Non-blocking I/O must be done in a different thread.
Under the current implementation we dispatch I/O requests to a global
but this is thought to have a lot of overhead.
The current runtime is arranged as a heirarchy of entities, with the kernel coordinating schedulers that in turn manage a number of threads. Each level of this heirarchy contains one or more locks or atomic operations, and simply spawning a task hits several of them.
Most of the
rust_task code is dedicated to managing stacks,
even though the stack has little to do with tasks and scheduling.
There are two completely separate code paths for extending the Rust stack
(‘stack growth’) and running foreign code (‘stack switching’),

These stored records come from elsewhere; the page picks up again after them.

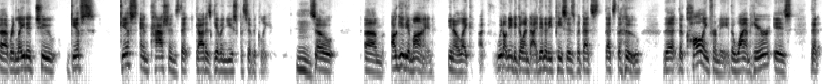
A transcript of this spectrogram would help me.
uh, related to gifts, gifts and passions that God has given you specifically. Mm. So um, I'll give you mine. You know, like uh, we don't need to go into identity pieces, but that's that's the who. The the calling for me, the why I'm here is that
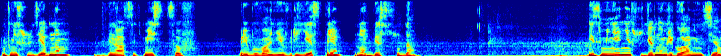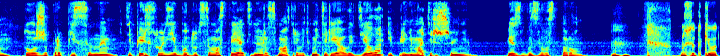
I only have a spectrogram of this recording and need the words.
внесудебном 12 месяцев пребывания в реестре, но без суда. Изменения в судебном регламенте тоже прописаны. Теперь судьи будут самостоятельно рассматривать материалы дела и принимать решения без вызова сторон. Но все-таки вот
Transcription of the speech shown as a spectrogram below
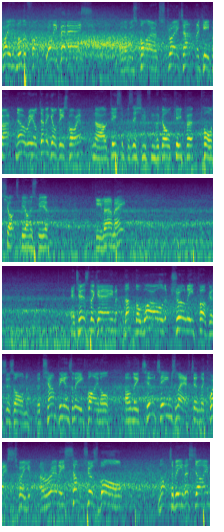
played in other finals. Will he finish? Well, it was fired straight at the keeper. No real difficulties for him. No, decent positioning from the goalkeeper. Poor shot, to be honest with you. Guilherme. It is the game that the world truly focuses on. The Champions League final. Only two teams left in the quest for a really sumptuous ball. Not to be this time.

but these two use cases have very much in common.
It’s quite difficult to trace through the relationship between the kernel, schedulers, scheduler threads and tasks. The conditions for triggering runtime shutdown and cleaning up the schedulers have been particularly hard to reason about. Linked failure, e.g. is still done by propagating a flag around task objects and checking for it in the runtime when it could be expressed through higher-level policies involving pipes. A lot of the complexity is for historical reasons and exacerbated by the inexpressiveness of interfaces between foreign code and Rust.

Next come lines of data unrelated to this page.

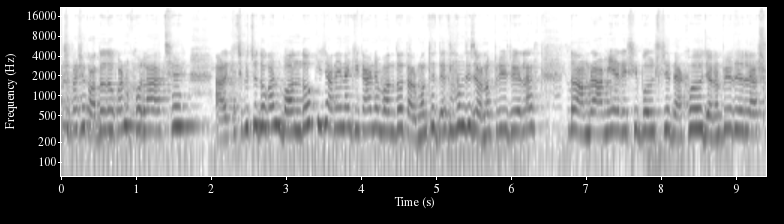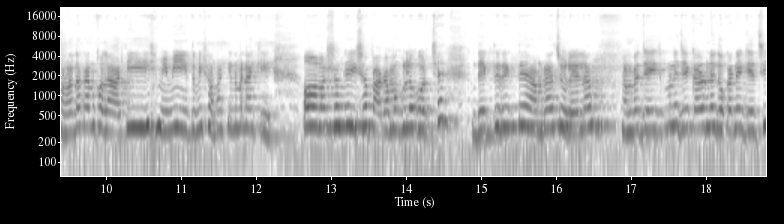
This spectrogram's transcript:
আশেপাশে কত দোকান খোলা আছে, আর কিছু কিছু দোকান বন্ধ। কি জানি না কি কারণে বন্ধ, তার মধ্যে দেখলাম যে জনপ্রিয় জুয়েলার্স তো আমরা, আমি আর ঋষি বলছি যে, দেখো, জনপ্রিয় জুয়েলার্স সোনা দোকান খোলা। কি, মিমি, তুমি সোনা কিনবে নাকি? ও, আমার সঙ্গে এইসব পাকামোগুলো করছে। দেখতে দেখতে আমরা চলে এলাম। আমরা যেই মানে যে কারণে দোকানে গেছি,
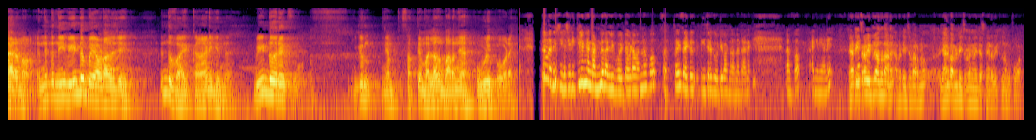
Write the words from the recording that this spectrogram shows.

Tasks never migrate between threads.
Rust’s logging implementation is very old and lives in the C++ runtime. It should be completely rewritten to operate at a much higher level, using tasks and pipes.
In order to write the scheduler in Rust we need to be able to execute Rust code outside of a Rust task. Doing this requires some reconsideration of what the runtime is, in particular we need access to some services globally. Here is how I am starting to think of the runtime and it’s components, even if this doesn’t reflect current reality.

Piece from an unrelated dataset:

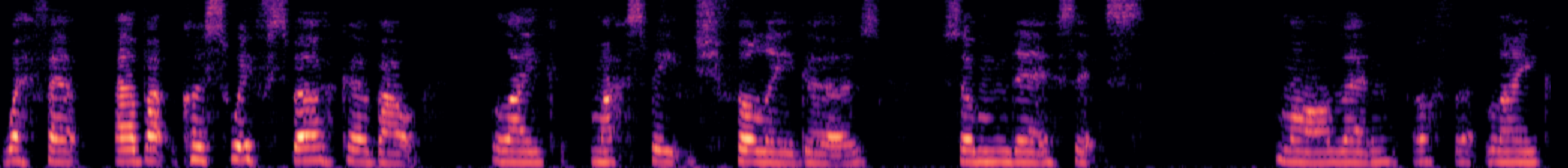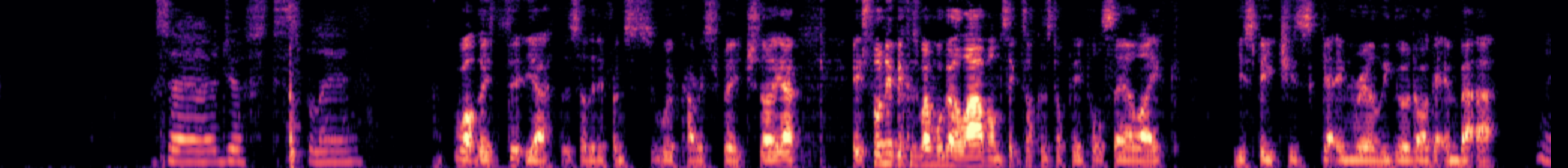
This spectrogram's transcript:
with whether about because we've spoke about like my speech fully goes. Some days it's more than other like. So just explain. What the, the yeah, so the difference with Carrie's speech. So yeah, it's funny because when we go live on TikTok and stuff, people say like your speech is getting really good or getting better, Yeah.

coreis the Rust runtime.
core(nor anything else) is ‘freestanding’. We will probably not achieve this for a long time, but refactoring the various runtime services so they don’t all require task context is a big step in that direction.
In the new regime
core is the Rust runtime and librustrt doesn’t exist.
Some runtime services are accessible globally,
the exchange heap being the most important.
Another might be a global fallback console logging service.
Some features may need to detect whether they are running inside or outside task context
and change their behavior to use either a task, kernel, or global service as appropriate.
For example I have a change that makes the FFI work either with or without a task.
Some day I would like all these services to be organized as such (global, kernel, task, etc.), all documented and living in intuitive places instead of being scattered all over core.
I’ve recently deleted the old message passing system,
oldcomm, from the tree,
and that took with it a big chunk of runtime code.
With that out of the way I feel prepared to start prototyping a new scheduler.
I intend to begin by creating a very simple single-threaded
Scheduler that schedules
Tasks and is driven by a generic
EventLoop trait implemented with uv.
Once the scheduler is properly creating and scheduling tasks then I will start experimenting
with integrating I/O.
My goal will be to make the single-threaded case very fast,
capture that performance in benchmarks,
then extend that work to groups of work-stealing schedulers.
The new code will be scheduler-centric, with one scheduler per thread,
instead of schedulers being a group of scheduler threads.
And instead of having a heirarchy of entities (kernel -> scheduler -> scheduler_thread -> task)
I will aim have just a federation of schedulers,
some of which steal tasks from each other.
In the process of rebuilding the scheduler from the ground up I hope to be able to discard
some of the assumptions made by the previous,
ending up with something simpler.
I intend to write the scheduler itself using mostly typical Rust abstractions, so pretty soon I will want to port pipes to pthreads. For the single threaded case they won’t be needed though - only once schedulers need to talk to each other will it matter.
I’m still thinking about how I want these runtime services to be represented and organized,
but as I work on the scheduler I will probably create some sort of
type that makes it clear what runtime capabilities your Rust code has access to at any time.
Tasks on deck: